Any child arriving in the UK must first and foremost be viewed as vulnerable and in need of love and care. Often, they are victims of trafficking and exploitation and must not be held accountable for the crimes of their adult exploiters.  

At present, I have many questions about what the specific provisions in the Bill will mean in practice for children on which I am seeking urgent clarity from the Home Office. In particular, I want to see evidence of what assessment has been made of the impact on children’s rights.  

I am concerned that, while unaccompanied children are exempted from the duty to remove, the Secretary of State would be able to make arrangements for their removal before they can claim asylum, and at the moment they turn 18. This is a violation of their rights. It is likely to dramatically increase the number of children going missing, as they fear what will happen on their 18th birthday. 

What legislation and regulations will guide the care plans of any children not designated a looked after child? Will local authorities be required to provide the same duty of care towards these children to protect them from harm, including from trafficking and exploitation?   

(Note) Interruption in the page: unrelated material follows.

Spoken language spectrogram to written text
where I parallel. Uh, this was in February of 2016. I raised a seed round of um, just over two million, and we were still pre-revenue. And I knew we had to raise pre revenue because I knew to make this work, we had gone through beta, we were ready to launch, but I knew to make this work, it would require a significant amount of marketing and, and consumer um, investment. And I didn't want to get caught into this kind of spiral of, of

Will the Bill allow for retrospective deportations of children already here, on turning 18? This would risk an unacceptable level of fear and instability among a vulnerable population who have already experienced significant trauma in their lives.  

How will families be prioritised and prevented from being separated? 

I am also deeply worried about formalising the role of the Home Office as the provider of accommodation for these children. These are children, and they need care, not just accommodation while they await removal. I do not believe that the Home Office has been able to adequately care for children in the hotels it has been providing since 2021 – these children should have looked after status from the moment they arrive and be in the care of local authorities. They must have access to legal aid, advocacy, education and care, in foster homes or children’s homes. For the Home Office to be able to direct a local authority to cease caring for a child, so they can be returned to Home Office accommodation, is likewise unacceptable. 

The Bill is similarly unclear about the future of this kind of accommodation – will the practice of housing unaccompanied children in hotels continue? What alternative accommodation does the Home Office intend to use for these children and what regulations will they be abiding by in managing this? 

I will seek clarity and protection for children as this bill progresses – but there are children today living in temporary hotel accommodation who need to have their voices heard. My team and I have stepped up our visits to the children in the hotels run by the Home Office over the past 18 months and have a programme of monthly in person visits planned alongside much more regular advice and advocacy through Help at Hand. This week is no different, as my advice and assistance team is today speaking directly to these children to hear about their experiences and make sure their needs are met.  

This team supports an increasing number of young people in acute need, but this is still only a fraction of those we could be reaching. I want to be able to support all unaccompanied children in the hotels with this direct advocacy but at present that simply isn’t possible with the resource we have available. On multiple occasions, I have set out my proposals to the Home Office for how we can expand this service for these children but have not had a response.  

It is the mark of a civilised, compassionate society how it treats the most vulnerable individuals. A child is a child, no matter their country of origin.